The membrane-spanning protein TGBp3 is one of the three movement proteins (MPs) of Poa semilatent virus. TGBp3 is thought to direct other viral MPs and genomic RNA to peripheral bodies located in close proximity to plasmodesmata. We used the ectopic expression of green fluorescent protein-fused TGBp3 in epidermal cells of Nicotiana benthamiana leaves to study the TGBp3 intracellular trafficking pathway. Treatment with inhibitors was used to reveal that the targeting of TGBp3 to plasmodesmata does not require a functional cytoskeleton or secretory system. In addition, the suppression of endoplasmic reticulum-derived vesicle formation by a dominant negative mutant of small GTPase Sar1 had no detectable effect on TGBp3 trafficking to peripheral bodies. Collectively, these results suggested the involvement of an unconventional pathway in the intracellular transport of TGBp3. The determinants of targeting to plasmodesmata were localized to the C-terminal region of TGBp3, including the conserved hydrophilic and terminal membrane-spanning domains.
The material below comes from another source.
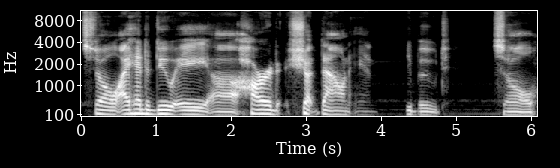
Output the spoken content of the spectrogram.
So I had to do a uh, hard shutdown and reboot. So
RNA silencing is a natural defense mechanism against genetic stress factors, including viruses. A mutant hordeivirus (Barley stripe mosaic virus [BSMV]) lacking the γb gene was confined to inoculated leaves in Nicotiana benthamiana, but systemic infection was observed in transgenic N. benthamiana expressing the potyviral silencing suppressor protein HCpro, suggesting that the γb protein may be a long-distance movement factor and have antisilencing activity. This was shown for γb proteins of both BSMV and Poa semilatent virus (PSLV), a related hordeivirus. Besides the functions in RNA silencing suppression, γb and HCpro had analogous effects on symptoms induced by the hordeiviruses. Severe BSMV-induced symptoms were correlated with high HCpro concentrations in the HCpro-transgenic plants, and substitution of the γb cistron of BSMV with that of PSLV led to greatly increased symptom severity and an altered pattern of viral gene expression. The efficient systemic infection with the chimera was followed by the development of dark green islands (localized recovery from infection) in leaves and exemption of new developing leaves from infection. Recovery and the accumulation of short RNAs diagnostic of RNA silencing in the recovered tissues in wild-type N. benthamiana were suppressed in HCpro-transgenic plants. These results provide evidence that potyviral HCpro and hordeivirus γb proteins contribute to systemic viral infection, symptom severity, and RNA silencing suppression. HCpro's ability to suppress the recovery of plants from viral infection emphasizes recovery as a manifestation of RNA silencing.